WORK INSTRUCTION: Your answer must be an exact copy of the entries below, with no pictures in it.

ENTRIES SHOWN:
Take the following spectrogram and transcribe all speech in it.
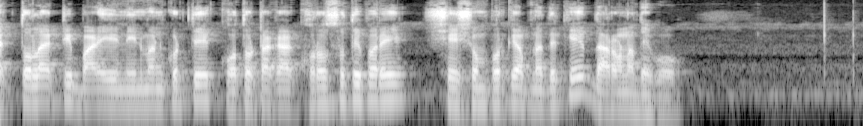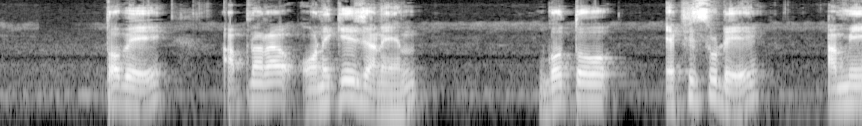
একতলা একটি বাড়ি নির্মাণ করতে কত টাকা খরচ হতে পারে সে সম্পর্কে আপনাদেরকে ধারণা দেব। তবে আপনারা অনেকেই জানেন, গত এপিসোডে আমি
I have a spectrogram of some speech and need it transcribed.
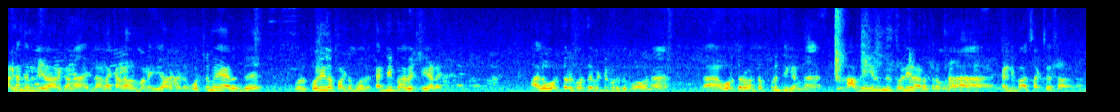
அண்ணன் தம்பியாக இருக்கணும் இல்லைன்னா கணவன் மனைவியாக இருக்கணும் ஒற்றுமையாக இருந்து ஒரு தொழிலை பண்ணும்போது கண்டிப்பாக வெற்றி அடையும். அதில் ஒருத்தருக்கு ஒருத்தர் விட்டு கொடுத்து போகணும் ஒருத்தர் ஒருத்தர் புரிஞ்சுக்கணும். அப்படி இருந்து தொழில் நடத்துகிறோம்னா கண்டிப்பாக சக்ஸஸ் ஆகணும்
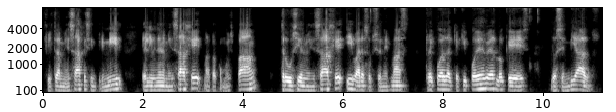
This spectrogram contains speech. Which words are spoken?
filtrar mensajes, imprimir, eliminar el mensaje, marca como spam, traducir el mensaje y varias opciones más. Recuerda que aquí puedes ver lo que es los enviados.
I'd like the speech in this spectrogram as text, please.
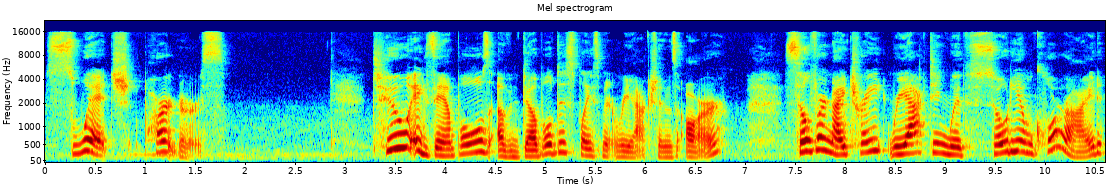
switch partners. Two examples of double displacement reactions are silver nitrate reacting with sodium chloride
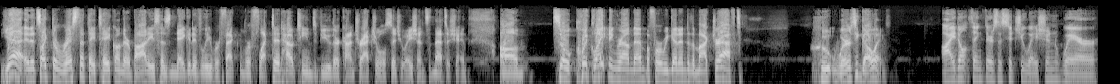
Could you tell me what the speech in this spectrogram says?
Yeah, and it's like the risk that they take on their bodies has negatively reflect, reflected how teams view their contractual situations, and that's a shame. Right. Um, so, quick lightning round then before we get into the mock draft. Who? Where's he going? I don't think there's a situation where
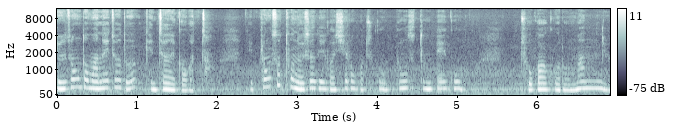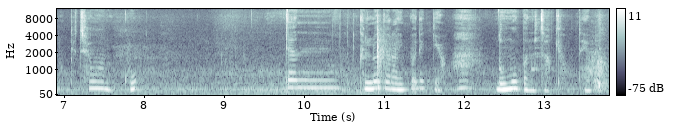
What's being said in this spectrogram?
이 정도만 해줘도 괜찮을 것 같죠? 평수톤을 쓰기가 싫어가지고 평수톤 빼고 조각으로만 이렇게 채워놓고 짠! 글루드라이 뿌릴게요. 헉, 너무 반짝여. 대박.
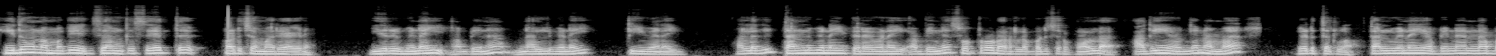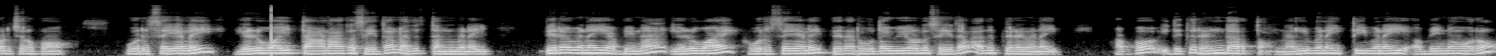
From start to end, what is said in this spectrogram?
இதுவும் நமக்கு எக்ஸாமுக்கு சேர்த்து படிச்ச மாதிரி ஆயிடும். இருவினை அப்படின்னா நல்வினை தீவினை அல்லது தன்வினை பிறவினை அப்படின்னு சொற்றொடரில் படிச்சிருப்போம்ல அதையும் வந்து நம்ம எடுத்துக்கலாம். தன்வினை அப்படின்னா என்ன படிச்சிருப்போம்? ஒரு செயலை எழுவாய் தானாக செய்தால் அது தன்வினை. பிறவினை அப்படின்னா எழுவாய் ஒரு செயலை பிறர் உதவியோடு செய்தால் அது பிறவினை. அப்போ இதுக்கு ரெண்டு அர்த்தம். நல்வினை தீவினை அப்படின்னு வரும்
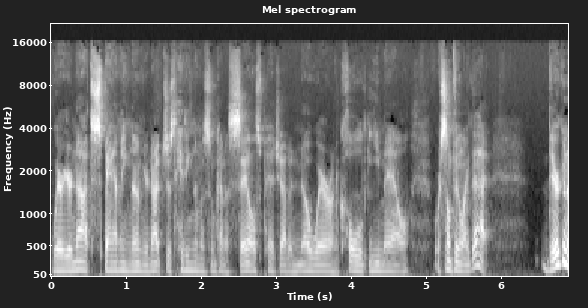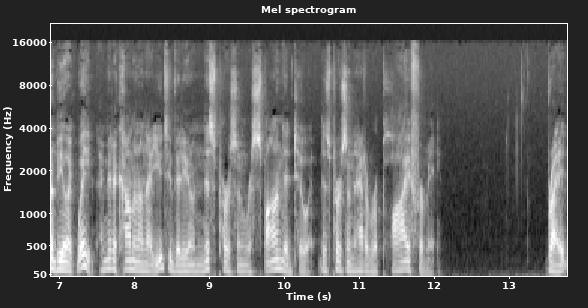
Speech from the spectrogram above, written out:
where you're not spamming them, you're not just hitting them with some kind of sales pitch out of nowhere on a cold email or something like that. They're going to be like, wait, I made a comment on that YouTube video and this person responded to it. This person had a reply for me. Right?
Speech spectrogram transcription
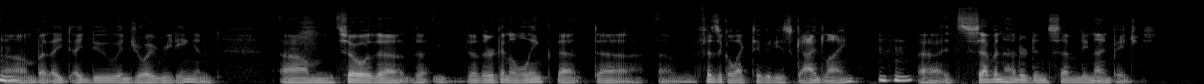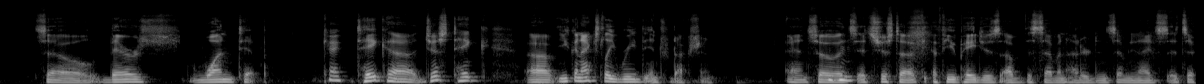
um, but I, I do enjoy reading, and um, so the, the, the they're going to link that uh, um, physical activities guideline. Mm-hmm. Uh, it's seven hundred and seventy nine pages. So there's one tip okay take a just take uh, you can actually read the introduction and so it's it's just a, a few pages of the 779 it's, it's a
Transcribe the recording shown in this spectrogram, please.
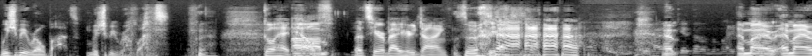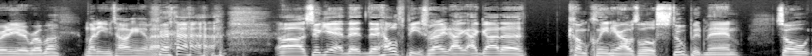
We should be robots. we should be robots. Go ahead, health. Let's hear about your dying. So- am, am I am I already a robot? What are you talking about? Uh, so yeah, the the health piece, right? I, I gotta come clean here. I was a little stupid, man. So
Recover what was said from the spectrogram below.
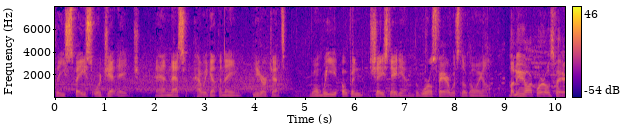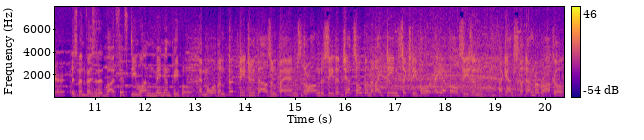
the space or jet age. And that's how we got the name New York Jets. When we opened Shea Stadium, the World's Fair was still going on. The New York World's Fair has been visited by 51 million people. And more than 52,000 fans throng to see the Jets open the 1964 AFL season against the Denver Broncos.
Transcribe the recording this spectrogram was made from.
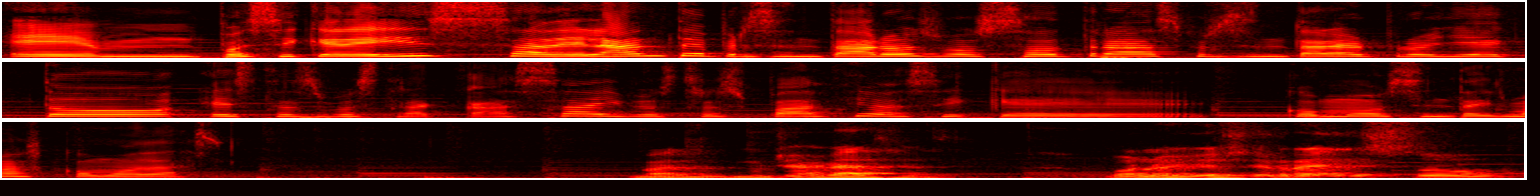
Em, pues si queréis, adelante, presentaros vosotras, presentar el proyecto. Esta es vuestra casa y vuestro espacio, así que como os sintáis más cómodas. Vale, muchas gracias. Bueno, yo soy Renzo,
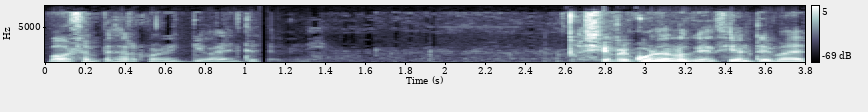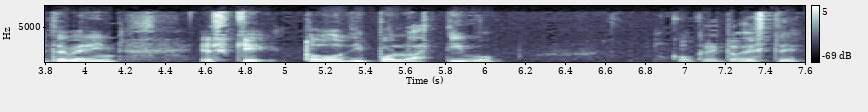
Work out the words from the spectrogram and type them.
Vamos a empezar con el equivalente Thevenin. Si recuerdan lo que decía el tema de Thevenin es que todo dipolo activo, en concreto este,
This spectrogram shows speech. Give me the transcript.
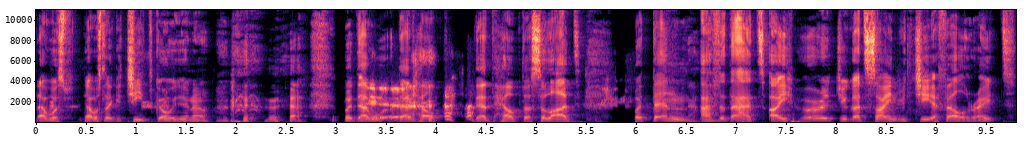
that was that was like a cheat code, you know. but that yeah. that helped that helped us a lot. But then after that, I heard you got signed with GFL, right?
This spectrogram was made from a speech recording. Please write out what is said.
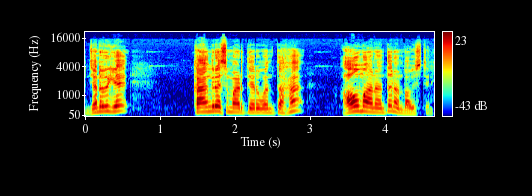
ಜನರಿಗೆ ಕಾಂಗ್ರೆಸ್ ಮಾಡ್ತಿರುವಂತಹ ಅವಮಾನ ಅಂತ ನಾನು ಭಾವಿಸ್ತೀನಿ.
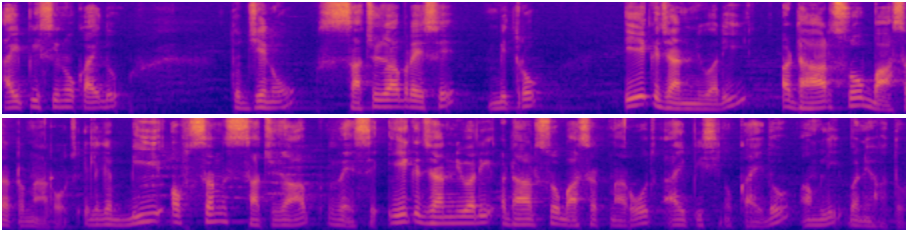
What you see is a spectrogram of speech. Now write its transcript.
આઈપીસીનો કાયદો? તો જેનો સાચો જવાબ રહેશે મિત્રો એક જાન્યુઆરી અઢારસો બાસઠના રોજ, એટલે કે બી ઓપ્શન સાચો જવાબ રહેશે. એક જાન્યુઆરી અઢારસો બાસઠના રોજ આઈપીસીનો કાયદો અમલી બન્યો હતો.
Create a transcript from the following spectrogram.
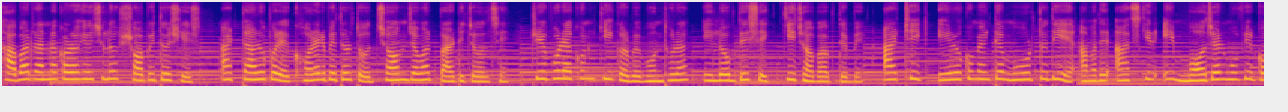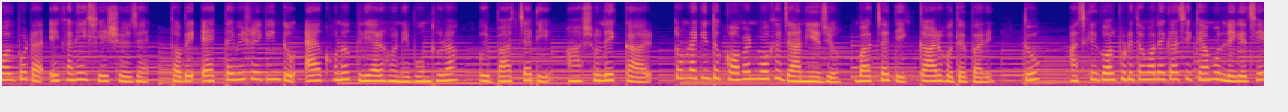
খাবার রান্না করা হয়েছিল সবই তো শেষ, আর তার উপরে ঘরের ভেতর তো জমজমাট পার্টি চলছে। ট্রেভর এখন কি করবে বন্ধুরা? এই লোকদের সে কি জবাব দেবে? আর ঠিক এরকম একটা মুহূর্ত দিয়ে আমাদের আজকের এই মজার মুভির গল্পটা এখানেই শেষ হয়ে যায়। তবে একটা বিষয় কিন্তু এখনও ক্লিয়ার হয়নি বন্ধুরা, ওই বাচ্চাটি আসলে কার? তোমরা কিন্তু কমেন্ট বক্সে জানিয়ে যেও, বাচ্চাটি কার হতে পারে। তো আজকের গল্পটি তোমাদের কাছে কেমন লেগেছে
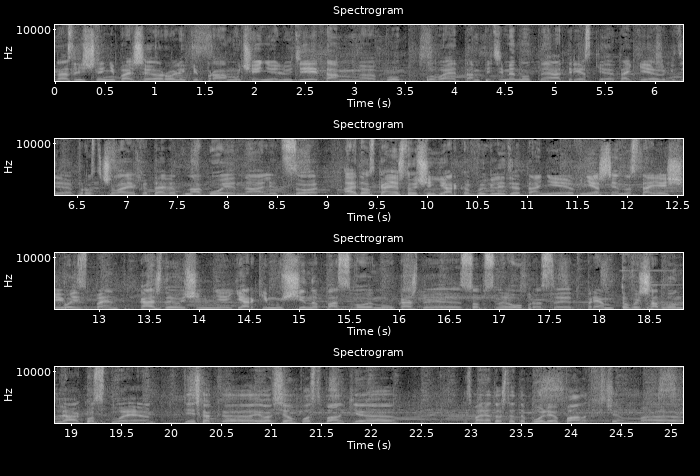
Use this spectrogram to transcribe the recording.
различные небольшие ролики про мучение людей. Там э, бывает там пятиминутные отрезки такие, где просто человека давят ногой на лицо. Айдолс, конечно, очень ярко выглядят. Они внешне настоящий бойсбенд. Каждый очень яркий мужчина по-своему, у каждого собственный образ. Это прям готовый шаблон для косплея. Здесь, как э, и во всем постпанке, несмотря на то, что это более панк, чем, э,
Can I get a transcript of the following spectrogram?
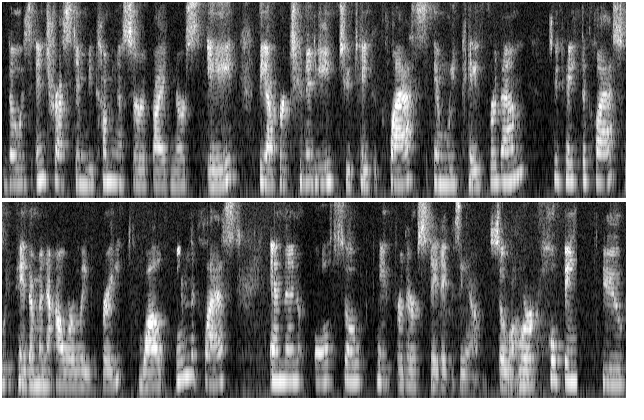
those interested in becoming a certified nurse aide the opportunity to take a class and we pay for them to take the class. We pay them an hourly rate while in the class and then also pay for their state exam. So wow. we're hoping to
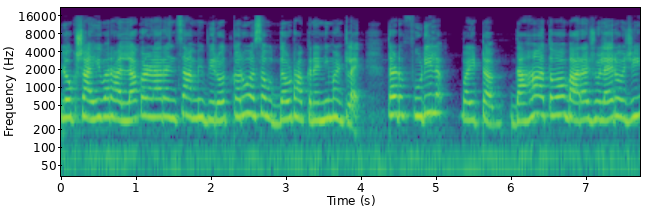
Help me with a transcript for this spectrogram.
लोकशाहीवर हल्ला करणाऱ्यांचा आम्ही विरोध करू असं उद्धव ठाकरेंनी म्हटलंय. तर पुढील बैठक दहा अथवा बारा जुलै रोजी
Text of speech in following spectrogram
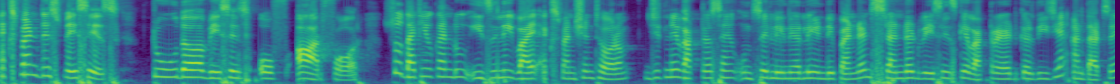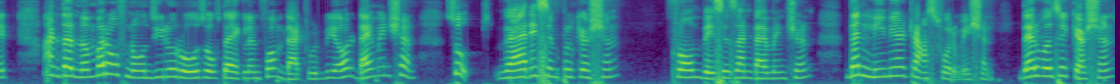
expand this basis to the basis of R4 so that you can do easily by expansion theorem जितने vectors हैं उनसे linearly independent standard basis के vector add कर दीजिए and that's it and the number of non-zero rows of the echelon form that would be our dimension so very simple question from basis and dimension then linear transformation there was a question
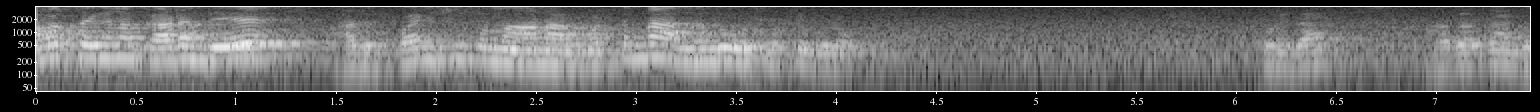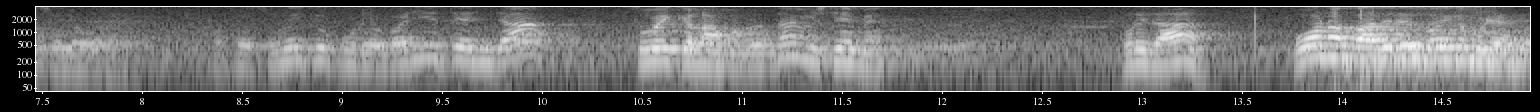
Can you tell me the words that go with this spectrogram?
அவஸ்தைகளும் கடந்து அது பரிசுத்தமாக ஆனால் மட்டும்தான் அங்கேருந்து ஒரு சொட்டு விடும் புரியுதா? அதை தான் அங்கே சொல்ல வர்றாரு. அப்போ சுவைக்கக்கூடிய வழியை தெரிஞ்சால் சுவைக்கலாம்ன்றது தான் விஷயமே. புரியுதா? ஃபோனை பார்த்துட்டு சுவைக்க முடியாது.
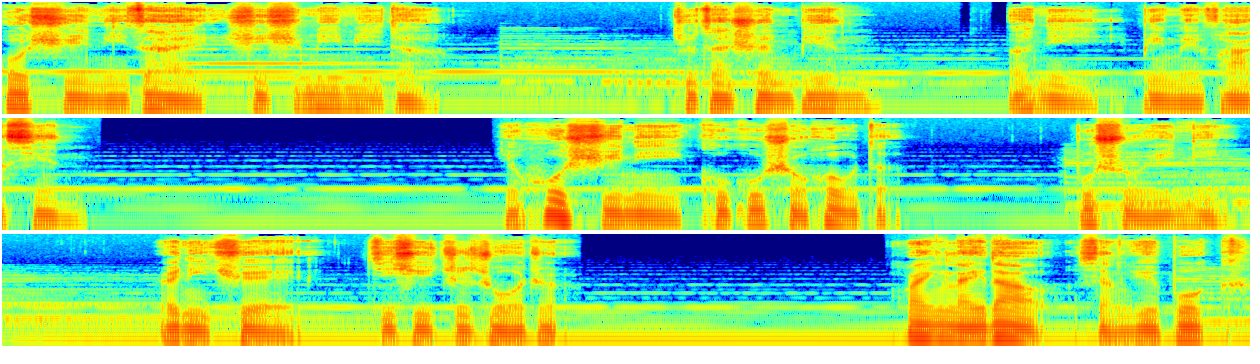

ANSWER TO THIS PROBLEM:
Take the following spectrogram and transcribe all speech in it.
একতলা একটি বাড়ি নির্মাণ করতে কত টাকা খরচ হতে পারে সে সম্পর্কে আপনাদেরকে ধারণা দেব। তবে আপনারা অনেকেই জানেন, গত এপিসোডে আমি
I have a spectrogram of some speech and need it transcribed.
அண்ணன் தம்பியாக இருக்கணும் இல்லைன்னா கணவன் மனைவியாக இருக்கணும் ஒற்றுமையாக இருந்து ஒரு தொழிலை பண்ணும்போது கண்டிப்பாக வெற்றி அடையும். அதில் ஒருத்தருக்கு ஒருத்தர் விட்டு கொடுத்து போகணும் ஒருத்தர் ஒருத்தர் புரிஞ்சுக்கணும். அப்படி இருந்து தொழில் நடத்துகிறோம்னா கண்டிப்பாக சக்ஸஸ் ஆகணும்
This spectrogram contains speech. Which words are spoken?
filtrar mensajes, imprimir, eliminar el mensaje, marca como spam, traducir el mensaje y varias opciones más. Recuerda que aquí puedes ver lo que es los enviados.
I'd like the speech in this spectrogram as text, please.
switch partners. Two examples of double displacement reactions are silver nitrate reacting with sodium chloride
Could you tell me what the speech in this spectrogram says?
Yeah, and it's like the risk that they take on their bodies has negatively reflect, reflected how teams view their contractual situations, and that's a shame. Right. Um, so, quick lightning round then before we get into the mock draft. Who? Where's he going? I don't think there's a situation where
What's being said in this spectrogram?
이 정도만 해줘도 괜찮을 것 같죠? 평수톤을 쓰기가 싫어가지고 평수톤 빼고 조각으로만 이렇게 채워놓고 짠! 글루드라이 뿌릴게요. 헉, 너무 반짝여. 대박.
From start to end, what is said in this spectrogram?
இதுவும் நமக்கு எக்ஸாமுக்கு சேர்த்து படிச்ச மாதிரி ஆயிடும். இருவினை அப்படின்னா நல்வினை தீவினை அல்லது தன்வினை பிறவினை அப்படின்னு சொற்றொடரில் படிச்சிருப்போம்ல அதையும் வந்து நம்ம எடுத்துக்கலாம். தன்வினை அப்படின்னா என்ன படிச்சிருப்போம்? ஒரு செயலை எழுவாய் தானாக செய்தால் அது தன்வினை. பிறவினை அப்படின்னா எழுவாய் ஒரு செயலை பிறர் உதவியோடு செய்தால் அது பிறவினை. அப்போ இதுக்கு ரெண்டு அர்த்தம். நல்வினை தீவினை அப்படின்னு வரும்
Speech from the spectrogram above, written out:
where you're not spamming them, you're not just hitting them with some kind of sales pitch out of nowhere on a cold email or something like that. They're going to be like, wait, I made a comment on that YouTube video and this person responded to it. This person had a reply for me. Right?
Speech spectrogram transcription
um, but I, I do enjoy reading, and um, so the, the, the they're going to link that uh, um, physical activities guideline. Mm-hmm. Uh, it's seven hundred and seventy nine pages. So there's one tip okay take a just take uh, you can actually read the introduction and so it's it's just a, a few pages of the 779 it's, it's a
Transcribe the recording shown in this spectrogram, please.
We should be robots. we should be robots. Go ahead, health. Let's hear about your dying. So- am, am I am I already a robot? What are you talking about? Uh, so yeah, the the health piece, right? I, I gotta come clean here. I was a little stupid, man. So
Recover what was said from the spectrogram below.
the space or jet age. And that's how we got the name New York Jets. When we opened Shea Stadium, the World's Fair was still going on. The New York World's Fair has been visited by 51 million people. And more than 52,000 fans throng to see the Jets open the 1964 AFL season against the Denver Broncos.
Transcribe the recording this spectrogram was made from.
Em, pues si queréis, adelante, presentaros vosotras, presentar el proyecto. Esta es vuestra casa y vuestro espacio, así que como os sintáis más cómodas. Vale, muchas gracias. Bueno, yo soy Renzo,
Work out the words from the spectrogram and type them.
Vamos a empezar con el equivalente Thevenin. Si recuerdan lo que decía el tema de Thevenin es que todo dipolo activo, en concreto este,
This spectrogram shows speech. Give me the transcript.
that was that was like a cheat code, you know. but that yeah. that helped that helped us a lot. But then after that, I heard you got signed with GFL, right?
This spectrogram was made from a speech recording. Please write out what is said.
ಜನರಿಗೆ ಕಾಂಗ್ರೆಸ್ ಮಾಡ್ತಿರುವಂತಹ ಅವಮಾನ ಅಂತ ನಾನು ಭಾವಿಸ್ತೀನಿ.
What you see is a spectrogram of speech. Now write its transcript.
આઈપીસીનો કાયદો? તો જેનો સાચો જવાબ રહેશે મિત્રો એક જાન્યુઆરી અઢારસો બાસઠના રોજ, એટલે કે બી ઓપ્શન સાચો જવાબ રહેશે. એક જાન્યુઆરી અઢારસો બાસઠના રોજ આઈપીસીનો કાયદો અમલી બન્યો હતો.
Create a transcript from the following spectrogram.
খাবার রান্না করা হয়েছিল সবই তো শেষ, আর তার উপরে ঘরের ভেতর তো জমজমাট পার্টি চলছে। ট্রেভর এখন কি করবে বন্ধুরা? এই লোকদের সে কি জবাব দেবে? আর ঠিক এরকম একটা মুহূর্ত দিয়ে আমাদের আজকের এই মজার মুভির গল্পটা এখানেই শেষ হয়ে যায়। তবে একটা বিষয় কিন্তু এখনও ক্লিয়ার হয়নি বন্ধুরা, ওই বাচ্চাটি আসলে কার? তোমরা কিন্তু কমেন্ট বক্সে জানিয়ে যেও, বাচ্চাটি কার হতে পারে। তো আজকের গল্পটি তোমাদের কাছে কেমন লেগেছে
Use this spectrogram to transcribe the recording.
различные небольшие ролики про мучение людей. Там э, бывает там пятиминутные отрезки такие, где просто человека давят ногой на лицо. Айдолс, конечно, очень ярко выглядят. Они внешне настоящий бойсбенд. Каждый очень яркий мужчина по-своему, у каждого собственный образ. Это прям готовый шаблон для косплея. Здесь, как э, и во всем постпанке, несмотря на то, что это более панк, чем, э,
Can I get a transcript of the following spectrogram?
those interested in becoming a certified nurse aide the opportunity to take a class and we pay for them to take the class. We pay them an hourly rate while in the class and then also pay for their state exam. So wow. we're hoping to
Help me with a transcript for this spectrogram.
लोकशाहीवर हल्ला करणाऱ्यांचा आम्ही विरोध करू असं उद्धव ठाकरेंनी म्हटलंय. तर पुढील बैठक दहा अथवा बारा जुलै रोजी
Text of speech in following spectrogram
expand this basis to the basis of R4 so that you can do easily by expansion theorem जितने vectors हैं उनसे linearly independent standard basis के vector add कर दीजिए and that's it and the number of non-zero rows of the echelon form that would be our dimension so very simple question from basis and dimension then linear transformation there was a question
Can you tell me the words that go with this spectrogram?
அவஸ்தைகளும் கடந்து அது பரிசுத்தமாக ஆனால் மட்டும்தான் அங்கேருந்து ஒரு சொட்டு விடும் புரியுதா? அதை தான் அங்கே சொல்ல வர்றாரு. அப்போ சுவைக்கக்கூடிய வழியை தெரிஞ்சால் சுவைக்கலாம்ன்றது தான் விஷயமே. புரியுதா? ஃபோனை பார்த்துட்டு சுவைக்க முடியாது.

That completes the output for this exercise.